Common Craft is a company specializing in creating "explanation" videos. Most of their videos are pitched as an explanation of something "in plain English," and include simple-but-cute hand drawn cartoons alongside a charming narration. Their website tag line reads: "Our product is explanation.”
Never heard of them? I think they're probably doing more right than most video producers I've come across… for a variety of reasons:
1. Filling A Need
"Content is king" is comparable to "drive carefully" for me: sage advice that is so overused that it's lost all meaning. But it really applies here. There are an awful lot of companies trying to operate on the business model of video creation. Most of them create an awful lot of unnecessary and uninteresting videos.
Common Craft, on the other hand, has a knack for choosing topics that really do need explaining. For instance, if you consult with small businesses on web marketing, as I do, you've no doubt run into the common brick wall of client ignorance. You try to break down the benefits of a blog to their business, but get waylaid by questions about what RSS means. You're trying to explain SEO, but first have to spend an hour summarizing how a search engine works. Clients know they want Twitter and SEO and a blog, but they need some schooling before they'll crack open the checkbook.
If you're an SEO, then you don't need to be told about how much of the average SEO's time is spent in explanation. At my company, we've just kind of assumed it was a necessary evil, and rolled some "teaching time" into our planning and standardized processes.

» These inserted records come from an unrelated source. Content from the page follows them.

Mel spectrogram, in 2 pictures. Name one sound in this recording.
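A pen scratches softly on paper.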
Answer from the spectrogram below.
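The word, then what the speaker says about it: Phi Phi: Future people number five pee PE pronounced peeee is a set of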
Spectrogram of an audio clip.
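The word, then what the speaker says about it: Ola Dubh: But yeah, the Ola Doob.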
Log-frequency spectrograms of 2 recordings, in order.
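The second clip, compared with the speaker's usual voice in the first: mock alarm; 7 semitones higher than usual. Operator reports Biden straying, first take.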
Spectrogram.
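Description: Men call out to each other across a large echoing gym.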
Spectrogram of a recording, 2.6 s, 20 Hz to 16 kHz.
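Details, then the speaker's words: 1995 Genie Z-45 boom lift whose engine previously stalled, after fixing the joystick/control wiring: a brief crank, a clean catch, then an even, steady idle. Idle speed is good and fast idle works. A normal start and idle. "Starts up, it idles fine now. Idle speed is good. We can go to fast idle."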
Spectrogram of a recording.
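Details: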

We did, that is, until we discovered Common Craft. I used to spend 20-30 minutes explaining what RSS is and how both users and content publishers can benefit from it—keep in mind that the percentage of users who knowingly use RSS is still frustratingly small—but Common Craft found a way to explain RSS in about three minutes. If you haven't seen it, check out their RSS In Plain English video:
They've created a product that was sorely needed for people like me—dead simple explanations of complicated topics—and have done it in a fun and unique way. Now, whenever I'm pitching a client on the benefits of having a business blog, I just show them the Common Craft RSS video, and they're sold.

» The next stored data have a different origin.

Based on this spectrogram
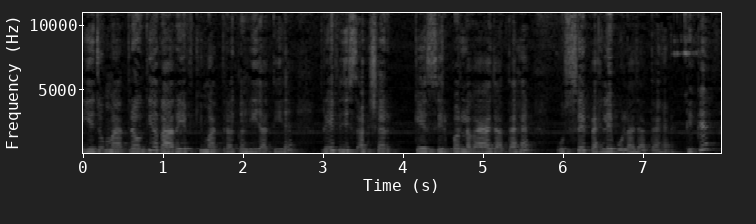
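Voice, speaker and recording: A woman teacher going through textbook exercises with students in a slow, patient way, often checking in as she goes. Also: a little high. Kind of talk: Hindi textbook exercise lesson.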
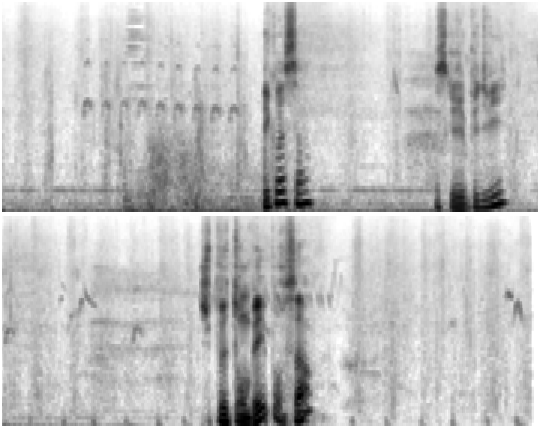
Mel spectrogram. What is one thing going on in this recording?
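Footsteps rustle through grass at a steady running pace.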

2. Great Business Model
Common Craft has a fantastic business model. They put most of their videos on YouTube, freely available to those who need them. They also sell their videos to people like me who may wish to use one in a seminar presentation. Finally, they produce custom videos. If you're in a complicated industry dealing with new technologies or terminologies, you can hire Common Craft to create one of their patented explanation videos just for you.
3. High Quality Work
These videos are excellent. If you have ever seen the "Watch a video!" link on the Twitter home page, that's Common Craft's work (it's not there anymore). That video, "Twitter in Plain English," has been viewed millions of times and has even been translated in 69 different languages. How many languages has your video been translated into?
In case you haven't seen it:
Think about this for a minute… Common Craft did such a good job explaining what Twitter is and how it's used, that Twitter put a link to the video on the home page (rather than trying to explain it themselves). If that's not an endorsement of how great Common Craft is at boiling down complicated concepts into easily understood explanations, then I don't know what is. Whatever complicated thing it is that your company does, I can pretty much guarantee that Common Craft can explain it better than you can.
4. Oustanding SEO
Granted, it helps their SEO efforts tremendously to have so many links pointed at their site and their videos. But isn't that what we preach to each other at conferences all the time? Have great content, and the links—and by extension, the search placements—will follow, right?
I get a lot of clients that know enough to be dangerous. They want to use YouTube to promote their business, but the only video content they have is the piece News Channel 6 did on them last November. It does get old trying to explain why simply throwing your existing commercials and instructional videos up onto YouTube won't exactly translate into a number one Google rank.
Naming the video series "In Plain English" is just this side of genius. I'd love to get a peak at their analytics to see how much traffic they get from searches containing that phrase. The business model helps a ton, too, in terms of anchor text. Anyone who watches a Common Craft video that they find exceptional is likely to link to it—and do so using the perfect anchor text whether they realize it or not (such as "click here to see the single best explanation of Twitter I've ever seen.”).
They don't need to ask for anchor text, because they've built and named their product in a way that gets the desired anchor text inherently. Brilliant. Check out a search on Google for "explanation of twitter," or see the screenshot on the right. Their site is #1 organic result and their video #1 universal result.
They've clearly done all of the basic on-site SEO as well. Whether they hired someone or did it themselves, it's obviously something they considered early on. The code is very clean, and all the usual suspects (meta tags, alt tags, etc.) are there. Just the full package of SEO logic from business model to product name to keywords.
If you struggle to explain things to your client, I would encourage you to check out Common Craft... you won't be sorry.
Disclaimer: It's a shame that we're in a day and age when I have to do this, but here goes… I am not affiliated with Common Craft. They haven't paid me or asked me to write this. I'm an absolute nobody to them. I'm just a huge, huge fan and thought it was a fantastic case study of how to do video (and SEO for video) the right way.